### EXERCISE
Go through the lines below and repeat each one exactly, skipping pictures.

TASK INPUT Block Start

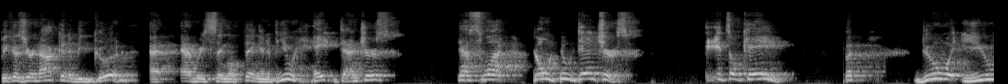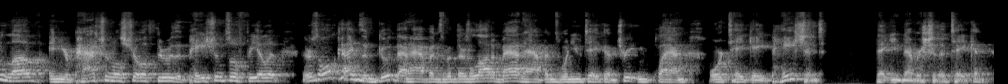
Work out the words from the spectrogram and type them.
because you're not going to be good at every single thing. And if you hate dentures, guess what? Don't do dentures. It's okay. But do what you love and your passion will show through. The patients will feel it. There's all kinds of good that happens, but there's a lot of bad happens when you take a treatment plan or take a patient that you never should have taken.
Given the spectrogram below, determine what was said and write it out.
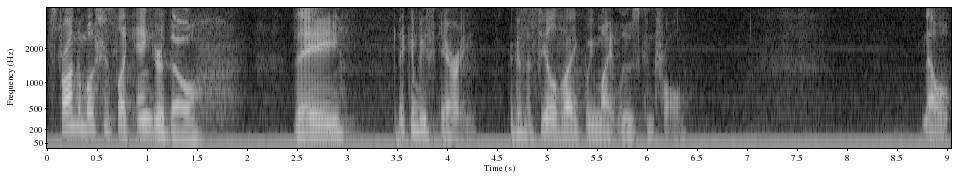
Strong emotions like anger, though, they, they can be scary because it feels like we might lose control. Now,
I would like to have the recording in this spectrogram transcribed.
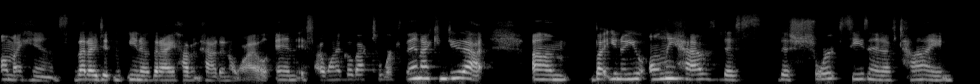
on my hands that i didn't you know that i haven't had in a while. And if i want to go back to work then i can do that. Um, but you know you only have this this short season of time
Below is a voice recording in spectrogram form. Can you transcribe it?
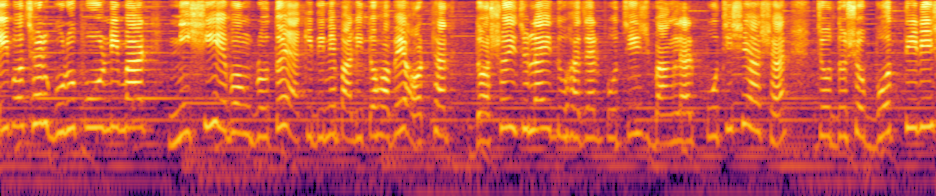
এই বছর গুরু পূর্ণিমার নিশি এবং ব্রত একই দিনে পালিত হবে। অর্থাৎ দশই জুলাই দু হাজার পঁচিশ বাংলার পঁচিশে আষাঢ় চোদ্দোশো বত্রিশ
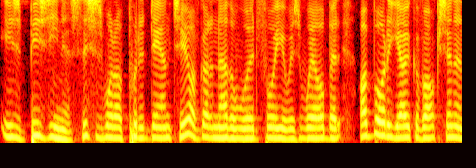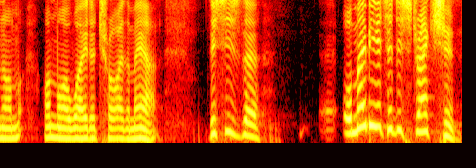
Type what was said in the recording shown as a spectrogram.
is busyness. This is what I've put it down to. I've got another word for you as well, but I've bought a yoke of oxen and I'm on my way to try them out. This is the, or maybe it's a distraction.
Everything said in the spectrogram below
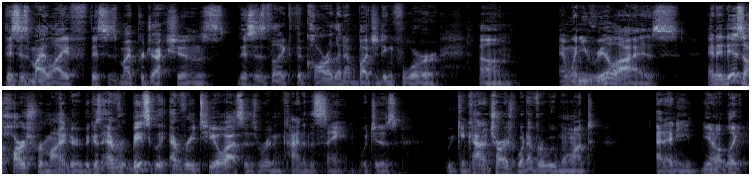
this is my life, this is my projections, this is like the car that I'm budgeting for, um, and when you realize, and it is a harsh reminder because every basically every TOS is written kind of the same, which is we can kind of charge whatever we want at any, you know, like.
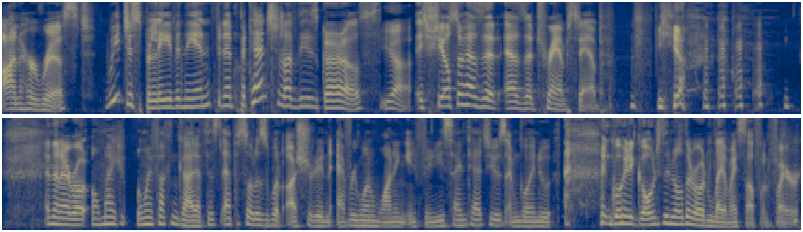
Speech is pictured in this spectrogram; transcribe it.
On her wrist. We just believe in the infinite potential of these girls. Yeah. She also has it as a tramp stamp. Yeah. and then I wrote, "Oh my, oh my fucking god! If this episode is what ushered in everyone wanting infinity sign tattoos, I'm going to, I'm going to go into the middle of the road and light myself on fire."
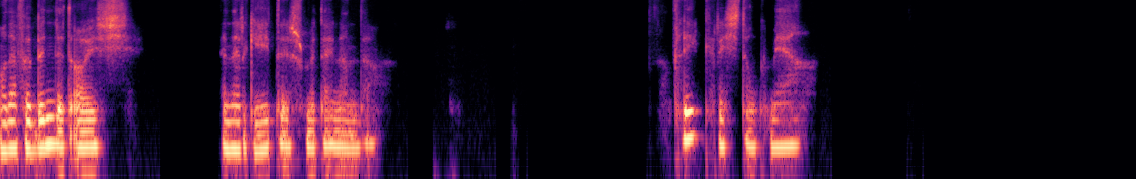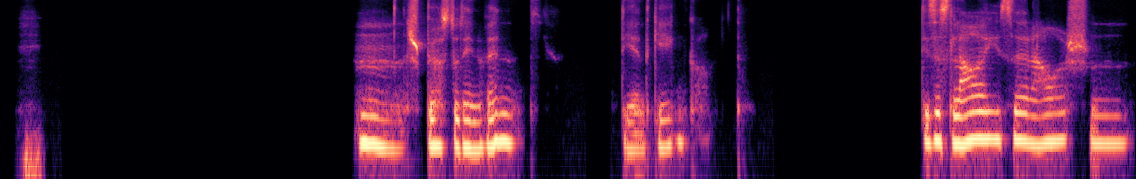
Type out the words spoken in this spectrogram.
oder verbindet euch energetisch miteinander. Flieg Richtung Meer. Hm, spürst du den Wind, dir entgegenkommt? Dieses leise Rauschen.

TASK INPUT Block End

### RESPONSE TO THE EXERCISE
Work out the words from the spectrogram and type them.
because you're not going to be good at every single thing. And if you hate dentures, guess what? Don't do dentures. It's okay. But do what you love and your passion will show through. The patients will feel it. There's all kinds of good that happens, but there's a lot of bad happens when you take a treatment plan or take a patient that you never should have taken.
Given the spectrogram below, determine what was said and write it out.
Strong emotions like anger, though, they, they can be scary because it feels like we might lose control. Now,
I would like to have the recording in this spectrogram transcribed.
on my hands that i didn't you know that i haven't had in a while. And if i want to go back to work then i can do that. Um, but you know you only have this this short season of time
Below is a voice recording in spectrogram form. Can you transcribe it?
এই বছর গুরু পূর্ণিমার নিশি এবং ব্রত একই দিনে পালিত হবে। অর্থাৎ দশই জুলাই দু হাজার পঁচিশ বাংলার পঁচিশে আষাঢ় চোদ্দোশো বত্রিশ
Type what was said in the recording shown as a spectrogram.
is busyness. This is what I've put it down to. I've got another word for you as well, but I've bought a yoke of oxen and I'm on my way to try them out. This is the, or maybe it's a distraction.
Everything said in the spectrogram below
this is my life, this is my projections, this is like the car that I'm budgeting for, um, and when you realize, and it is a harsh reminder because every basically every TOS is written kind of the same, which is we can kind of charge whatever we want at any, you know, like.
Speech is pictured in this spectrogram; transcribe it.
On her wrist. We just believe in the infinite potential of these girls. Yeah. She also has it as a tramp stamp. Yeah. and then I wrote, "Oh my, oh my fucking god! If this episode is what ushered in everyone wanting infinity sign tattoos, I'm going to, I'm going to go into the middle of the road and light myself on fire."
Type out the words spoken in this spectrogram.
oder verbindet euch energetisch miteinander. Flieg Richtung Meer. Hm, spürst du den Wind, dir entgegenkommt? Dieses leise Rauschen.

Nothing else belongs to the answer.